_Exercise prompt_: From the listing below, extract every line containing "above".

_Material provided_:
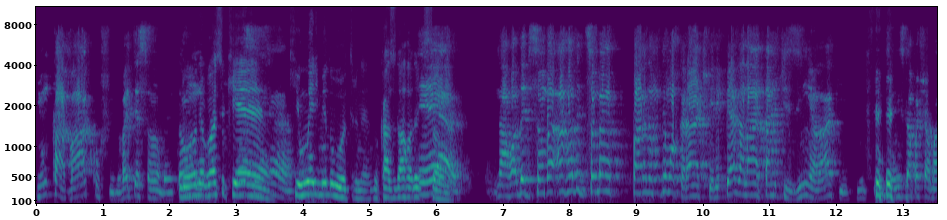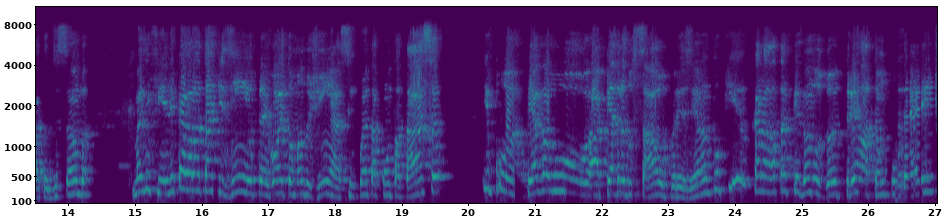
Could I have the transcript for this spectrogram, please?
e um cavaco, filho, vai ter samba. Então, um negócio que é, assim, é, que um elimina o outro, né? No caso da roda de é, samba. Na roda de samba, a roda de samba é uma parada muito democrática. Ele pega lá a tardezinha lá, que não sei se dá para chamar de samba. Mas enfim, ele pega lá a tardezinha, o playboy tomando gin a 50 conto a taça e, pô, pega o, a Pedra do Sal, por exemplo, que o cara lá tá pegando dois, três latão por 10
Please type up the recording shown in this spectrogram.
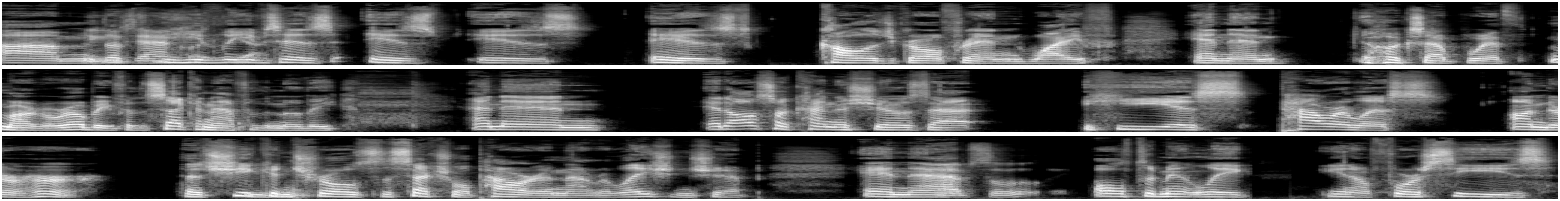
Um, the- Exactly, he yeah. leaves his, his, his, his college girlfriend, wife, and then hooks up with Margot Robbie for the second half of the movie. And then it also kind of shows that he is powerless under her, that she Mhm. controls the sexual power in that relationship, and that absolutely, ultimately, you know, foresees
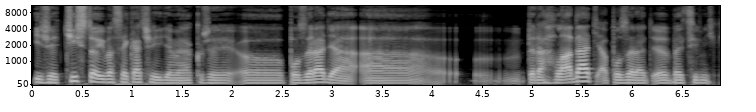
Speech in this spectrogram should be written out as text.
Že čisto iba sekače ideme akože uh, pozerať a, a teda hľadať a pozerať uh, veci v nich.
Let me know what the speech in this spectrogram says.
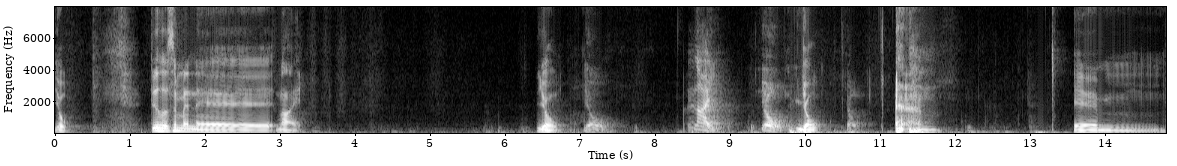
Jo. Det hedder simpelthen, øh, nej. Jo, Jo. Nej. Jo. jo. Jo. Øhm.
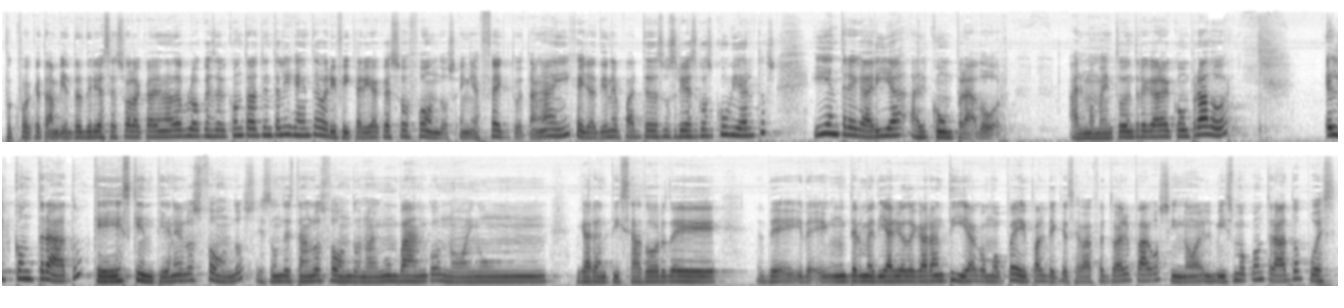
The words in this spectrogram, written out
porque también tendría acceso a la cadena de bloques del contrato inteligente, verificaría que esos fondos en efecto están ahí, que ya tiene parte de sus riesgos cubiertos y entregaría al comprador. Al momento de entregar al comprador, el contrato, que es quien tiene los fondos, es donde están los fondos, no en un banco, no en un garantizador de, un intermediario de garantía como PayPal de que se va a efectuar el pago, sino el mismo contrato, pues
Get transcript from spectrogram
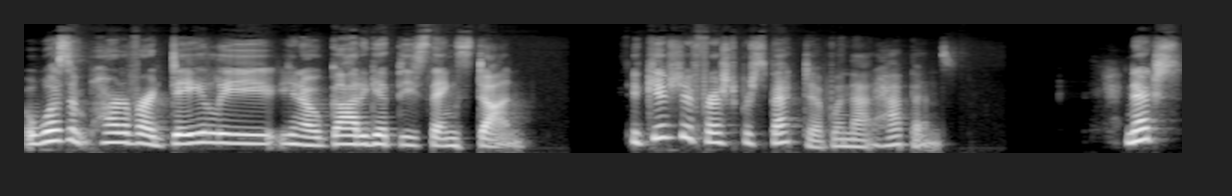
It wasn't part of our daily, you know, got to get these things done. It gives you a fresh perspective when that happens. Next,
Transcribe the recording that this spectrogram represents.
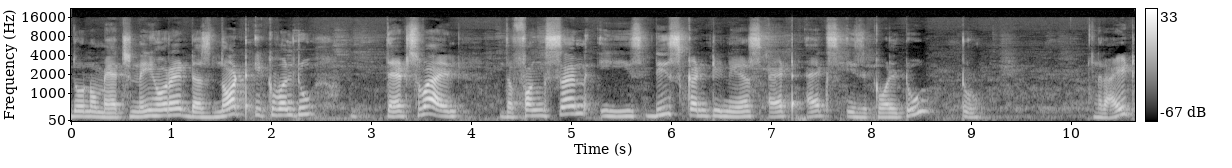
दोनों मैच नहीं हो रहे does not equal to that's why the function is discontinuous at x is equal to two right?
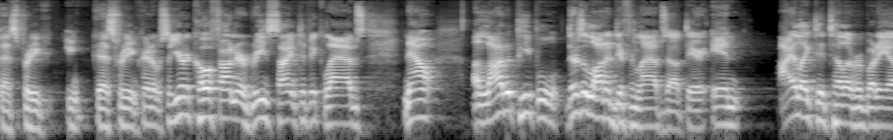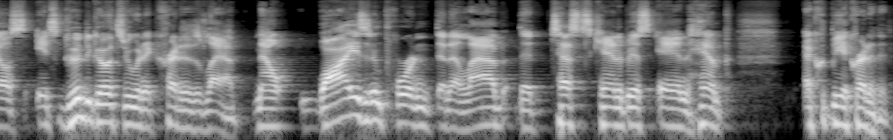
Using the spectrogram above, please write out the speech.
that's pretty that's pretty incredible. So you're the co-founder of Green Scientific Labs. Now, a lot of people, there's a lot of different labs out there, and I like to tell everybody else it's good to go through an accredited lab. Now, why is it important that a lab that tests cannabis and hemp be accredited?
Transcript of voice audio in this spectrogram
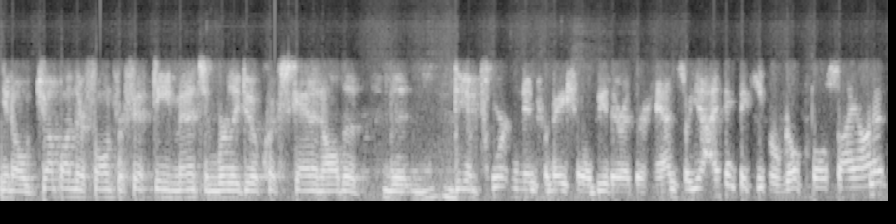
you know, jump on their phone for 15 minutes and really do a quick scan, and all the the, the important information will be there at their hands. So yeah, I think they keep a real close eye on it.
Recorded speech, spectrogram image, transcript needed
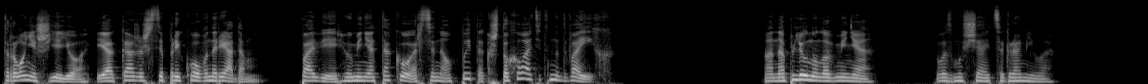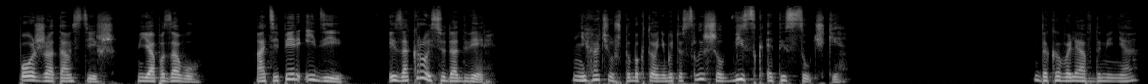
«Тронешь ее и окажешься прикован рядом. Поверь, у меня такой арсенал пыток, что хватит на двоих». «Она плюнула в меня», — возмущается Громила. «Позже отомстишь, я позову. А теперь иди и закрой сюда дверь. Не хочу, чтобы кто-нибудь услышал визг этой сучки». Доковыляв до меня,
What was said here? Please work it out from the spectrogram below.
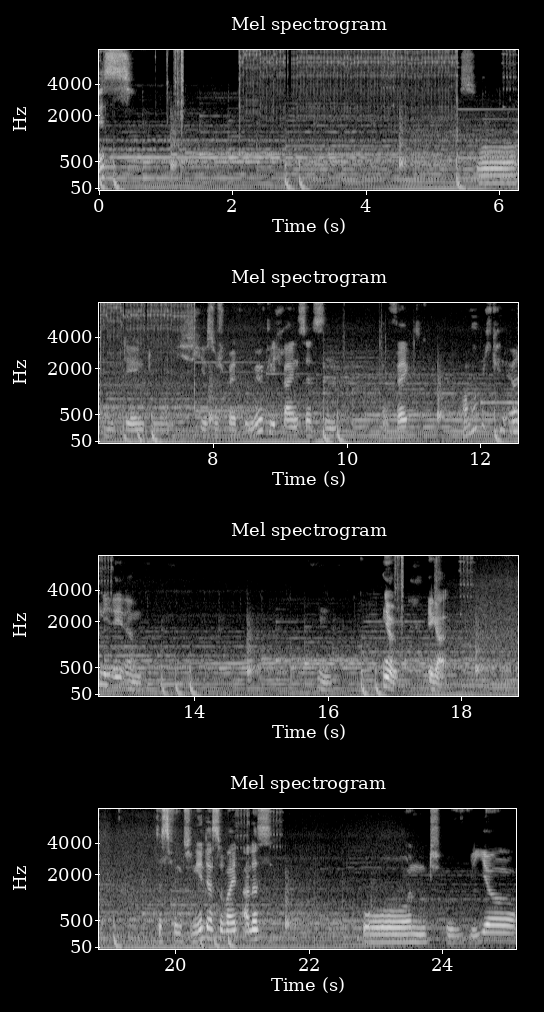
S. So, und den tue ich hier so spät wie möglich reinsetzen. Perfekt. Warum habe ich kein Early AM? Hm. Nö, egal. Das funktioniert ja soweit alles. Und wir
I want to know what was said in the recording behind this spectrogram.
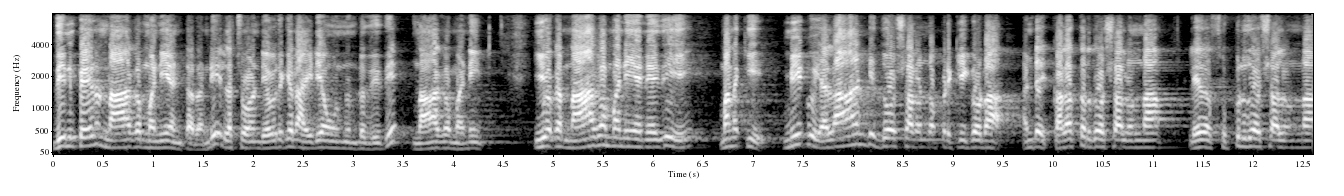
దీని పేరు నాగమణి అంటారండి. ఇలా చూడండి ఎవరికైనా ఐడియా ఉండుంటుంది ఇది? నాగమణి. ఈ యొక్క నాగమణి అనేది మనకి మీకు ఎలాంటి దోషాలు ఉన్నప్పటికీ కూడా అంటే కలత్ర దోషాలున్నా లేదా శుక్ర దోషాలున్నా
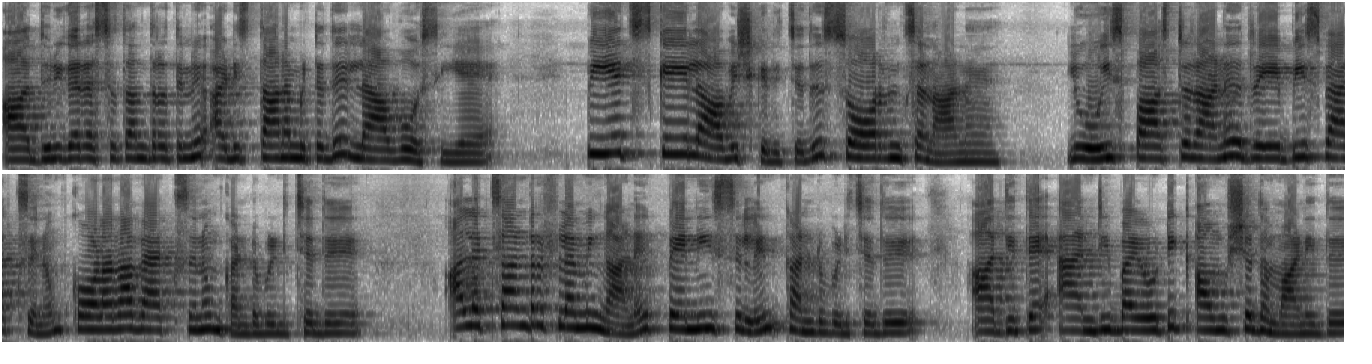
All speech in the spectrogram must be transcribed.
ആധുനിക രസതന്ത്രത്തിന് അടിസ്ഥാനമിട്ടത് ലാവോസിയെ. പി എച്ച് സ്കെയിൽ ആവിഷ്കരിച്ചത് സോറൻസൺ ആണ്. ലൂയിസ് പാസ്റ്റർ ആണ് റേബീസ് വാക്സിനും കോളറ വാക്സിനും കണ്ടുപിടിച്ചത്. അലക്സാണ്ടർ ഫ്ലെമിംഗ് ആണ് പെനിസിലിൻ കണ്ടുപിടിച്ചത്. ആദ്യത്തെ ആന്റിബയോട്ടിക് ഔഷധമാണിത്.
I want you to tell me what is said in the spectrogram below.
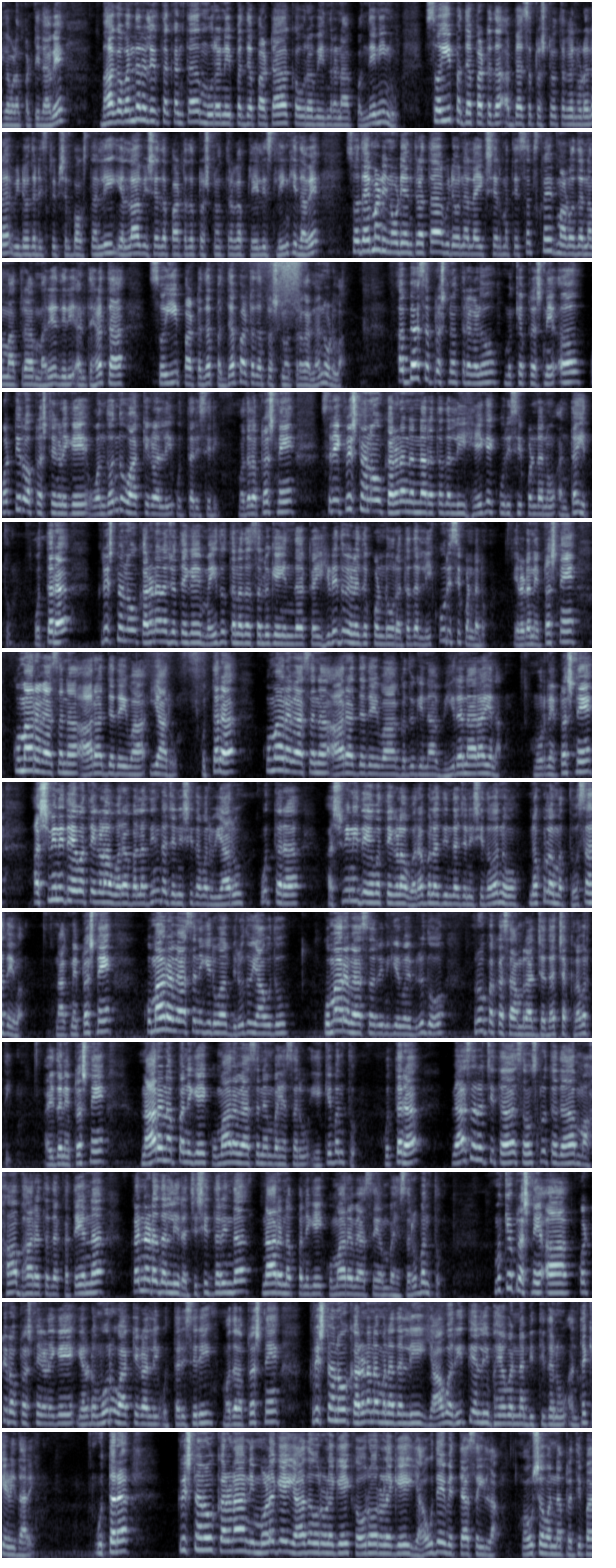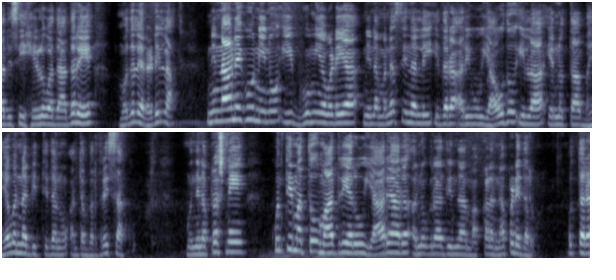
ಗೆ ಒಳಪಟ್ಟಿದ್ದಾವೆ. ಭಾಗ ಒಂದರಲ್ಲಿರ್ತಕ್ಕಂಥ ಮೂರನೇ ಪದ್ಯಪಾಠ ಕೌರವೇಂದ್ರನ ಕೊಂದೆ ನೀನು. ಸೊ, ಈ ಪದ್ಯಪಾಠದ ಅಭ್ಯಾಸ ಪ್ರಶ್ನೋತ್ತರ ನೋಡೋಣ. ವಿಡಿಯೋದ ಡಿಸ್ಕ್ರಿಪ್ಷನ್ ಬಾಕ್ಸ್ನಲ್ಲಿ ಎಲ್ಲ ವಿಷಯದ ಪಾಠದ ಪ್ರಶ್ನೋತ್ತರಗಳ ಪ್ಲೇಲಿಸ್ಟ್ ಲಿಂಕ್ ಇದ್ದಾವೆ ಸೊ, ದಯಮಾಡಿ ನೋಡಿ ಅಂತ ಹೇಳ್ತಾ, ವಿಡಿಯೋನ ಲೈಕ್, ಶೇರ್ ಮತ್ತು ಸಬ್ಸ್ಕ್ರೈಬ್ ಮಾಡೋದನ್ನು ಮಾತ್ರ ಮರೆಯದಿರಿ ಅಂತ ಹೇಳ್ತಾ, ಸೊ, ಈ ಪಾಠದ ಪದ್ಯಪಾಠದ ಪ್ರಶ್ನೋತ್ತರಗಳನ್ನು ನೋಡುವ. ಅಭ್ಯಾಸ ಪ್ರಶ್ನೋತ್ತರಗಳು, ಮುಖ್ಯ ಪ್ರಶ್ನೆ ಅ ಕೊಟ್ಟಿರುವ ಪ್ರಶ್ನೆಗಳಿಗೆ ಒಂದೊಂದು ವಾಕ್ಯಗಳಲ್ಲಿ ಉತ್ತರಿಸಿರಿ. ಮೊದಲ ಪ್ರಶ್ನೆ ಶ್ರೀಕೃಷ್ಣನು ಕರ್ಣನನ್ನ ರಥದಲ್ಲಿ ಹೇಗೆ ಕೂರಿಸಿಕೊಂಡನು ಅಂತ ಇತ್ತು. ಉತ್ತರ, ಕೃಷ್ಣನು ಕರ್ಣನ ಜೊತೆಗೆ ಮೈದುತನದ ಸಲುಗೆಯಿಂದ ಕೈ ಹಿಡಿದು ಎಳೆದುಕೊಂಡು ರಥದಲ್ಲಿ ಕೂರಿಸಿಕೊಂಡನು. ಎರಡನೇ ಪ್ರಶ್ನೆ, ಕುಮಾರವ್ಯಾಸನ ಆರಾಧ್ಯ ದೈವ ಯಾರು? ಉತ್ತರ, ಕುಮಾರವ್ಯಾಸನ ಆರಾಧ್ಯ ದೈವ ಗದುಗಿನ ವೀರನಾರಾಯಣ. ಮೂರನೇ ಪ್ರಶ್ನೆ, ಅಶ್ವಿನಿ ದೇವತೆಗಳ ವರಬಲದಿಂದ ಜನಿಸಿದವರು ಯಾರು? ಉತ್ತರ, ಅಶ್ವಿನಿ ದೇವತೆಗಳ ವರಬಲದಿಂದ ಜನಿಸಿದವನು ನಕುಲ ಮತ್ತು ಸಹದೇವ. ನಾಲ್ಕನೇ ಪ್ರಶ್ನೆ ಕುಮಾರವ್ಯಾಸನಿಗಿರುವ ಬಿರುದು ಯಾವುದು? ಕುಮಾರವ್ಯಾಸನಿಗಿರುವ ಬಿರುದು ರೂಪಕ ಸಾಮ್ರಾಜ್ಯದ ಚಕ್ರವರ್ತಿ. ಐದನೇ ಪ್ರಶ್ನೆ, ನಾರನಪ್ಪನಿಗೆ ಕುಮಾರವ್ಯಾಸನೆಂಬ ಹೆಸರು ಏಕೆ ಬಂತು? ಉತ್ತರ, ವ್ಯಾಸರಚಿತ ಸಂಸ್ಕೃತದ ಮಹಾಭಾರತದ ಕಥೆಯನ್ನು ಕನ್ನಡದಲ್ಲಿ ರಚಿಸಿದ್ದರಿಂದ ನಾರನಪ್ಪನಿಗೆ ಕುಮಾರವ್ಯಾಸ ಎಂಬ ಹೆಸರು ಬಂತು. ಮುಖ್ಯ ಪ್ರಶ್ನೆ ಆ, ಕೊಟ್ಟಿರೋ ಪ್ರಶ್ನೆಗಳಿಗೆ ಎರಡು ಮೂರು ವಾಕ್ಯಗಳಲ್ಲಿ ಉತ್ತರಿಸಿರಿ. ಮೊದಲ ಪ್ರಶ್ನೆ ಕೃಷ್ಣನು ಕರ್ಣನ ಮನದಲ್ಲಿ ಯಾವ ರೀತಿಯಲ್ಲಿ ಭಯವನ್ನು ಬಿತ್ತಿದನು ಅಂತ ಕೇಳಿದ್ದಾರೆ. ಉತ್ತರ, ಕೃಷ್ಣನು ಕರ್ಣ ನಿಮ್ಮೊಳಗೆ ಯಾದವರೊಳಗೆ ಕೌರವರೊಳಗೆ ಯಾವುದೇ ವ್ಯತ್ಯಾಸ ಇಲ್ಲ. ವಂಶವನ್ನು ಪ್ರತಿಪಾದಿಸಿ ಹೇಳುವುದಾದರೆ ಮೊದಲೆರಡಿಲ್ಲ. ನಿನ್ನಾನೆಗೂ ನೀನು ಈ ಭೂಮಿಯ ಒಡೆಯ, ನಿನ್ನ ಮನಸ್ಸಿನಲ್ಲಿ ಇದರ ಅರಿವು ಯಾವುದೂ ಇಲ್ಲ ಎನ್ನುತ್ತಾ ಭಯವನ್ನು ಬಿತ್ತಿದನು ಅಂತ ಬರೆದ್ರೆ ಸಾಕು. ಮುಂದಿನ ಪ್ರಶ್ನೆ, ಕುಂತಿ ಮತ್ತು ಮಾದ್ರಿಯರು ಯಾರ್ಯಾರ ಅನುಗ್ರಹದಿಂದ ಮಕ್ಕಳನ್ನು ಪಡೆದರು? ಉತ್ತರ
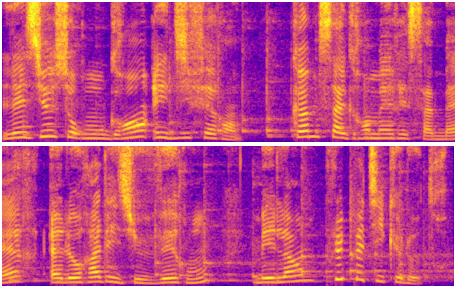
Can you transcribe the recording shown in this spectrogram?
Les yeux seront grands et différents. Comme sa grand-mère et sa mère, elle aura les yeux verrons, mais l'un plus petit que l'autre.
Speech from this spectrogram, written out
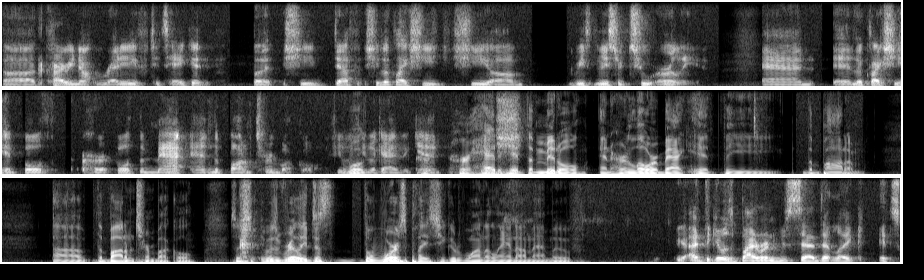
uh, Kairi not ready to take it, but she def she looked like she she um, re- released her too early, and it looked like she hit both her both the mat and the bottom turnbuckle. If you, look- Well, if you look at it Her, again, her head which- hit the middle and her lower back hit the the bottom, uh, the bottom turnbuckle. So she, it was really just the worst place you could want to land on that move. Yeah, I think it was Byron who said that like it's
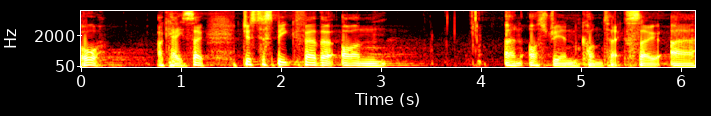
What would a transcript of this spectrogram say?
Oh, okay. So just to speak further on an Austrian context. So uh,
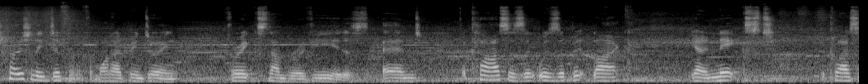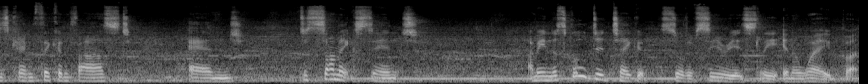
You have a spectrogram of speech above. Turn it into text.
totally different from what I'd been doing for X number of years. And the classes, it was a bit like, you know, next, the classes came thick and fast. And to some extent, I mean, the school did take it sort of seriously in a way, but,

_Answer to this exercise_:
Using the spectrogram above, please write out the speech.
You have a spectrogram of speech above. Turn it into text.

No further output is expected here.